YOUR GOAL. Your answer should consist of each line from the data below that contains "dBFS".

□ □ □ □

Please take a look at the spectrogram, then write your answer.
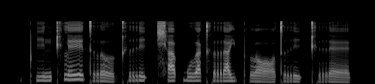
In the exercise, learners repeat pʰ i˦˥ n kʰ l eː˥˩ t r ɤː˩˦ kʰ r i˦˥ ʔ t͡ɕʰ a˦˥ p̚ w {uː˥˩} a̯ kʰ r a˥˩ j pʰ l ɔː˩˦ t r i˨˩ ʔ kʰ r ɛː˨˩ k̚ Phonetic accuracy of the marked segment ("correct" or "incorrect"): incorrect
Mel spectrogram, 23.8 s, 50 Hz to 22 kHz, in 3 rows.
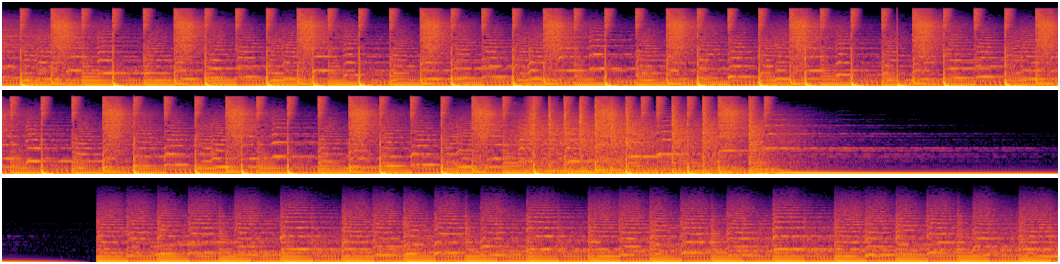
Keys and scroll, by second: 0.5 super+z, 0.7 alt+super+space, 0.9 alt+super+space, 1.5-4.3 typing, 5.6 super+space, 6.3 space, 7.0 super+z, 7.9 super+z, 8.3 alt+super+space, 9.5 super+s, 11.1 space, 12.5 space, 13.0 super+z, 15.4 super+z, 17.0 space, 22.0 space, 23.4 space.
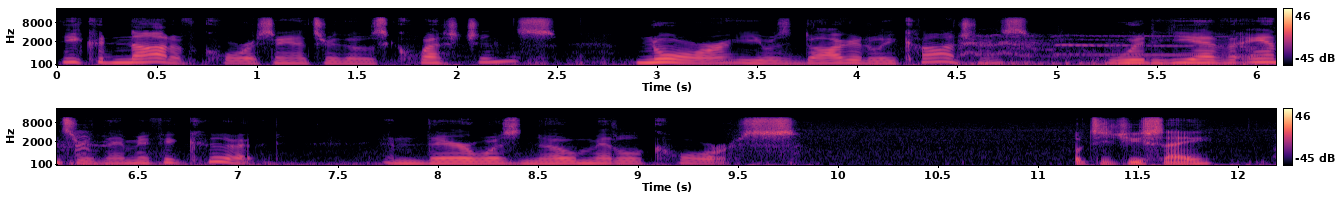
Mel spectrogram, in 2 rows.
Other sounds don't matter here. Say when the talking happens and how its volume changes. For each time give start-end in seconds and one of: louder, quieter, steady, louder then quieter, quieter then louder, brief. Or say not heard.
0.0-9.8 steady
11.2-12.1 brief.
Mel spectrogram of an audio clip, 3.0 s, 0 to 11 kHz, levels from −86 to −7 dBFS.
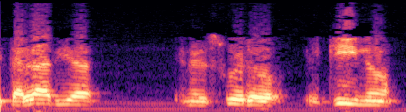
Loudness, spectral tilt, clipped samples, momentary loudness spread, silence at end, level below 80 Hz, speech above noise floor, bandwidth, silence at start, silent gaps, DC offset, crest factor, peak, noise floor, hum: -11 LUFS; -5 dB/octave; under 0.1%; 10 LU; 0.05 s; -48 dBFS; 30 dB; 9.4 kHz; 0 s; none; under 0.1%; 12 dB; 0 dBFS; -41 dBFS; none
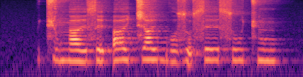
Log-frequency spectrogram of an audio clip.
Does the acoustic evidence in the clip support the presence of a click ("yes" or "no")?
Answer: no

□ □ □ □

SOLUTION.
Mel spectrogram of an audio clip, 3.0 s, 0 to 11 kHz, levels from −86 to −7 dBFS.
Loudness, spectral tilt, clipped samples, momentary loudness spread, silence at end, level below 80 Hz, speech above noise floor, bandwidth, silence at start, silent gaps, DC offset, crest factor, peak, noise floor, hum: -11 LUFS; -5 dB/octave; under 0.1%; 10 LU; 0.05 s; -48 dBFS; 30 dB; 9.4 kHz; 0 s; none; under 0.1%; 12 dB; 0 dBFS; -41 dBFS; none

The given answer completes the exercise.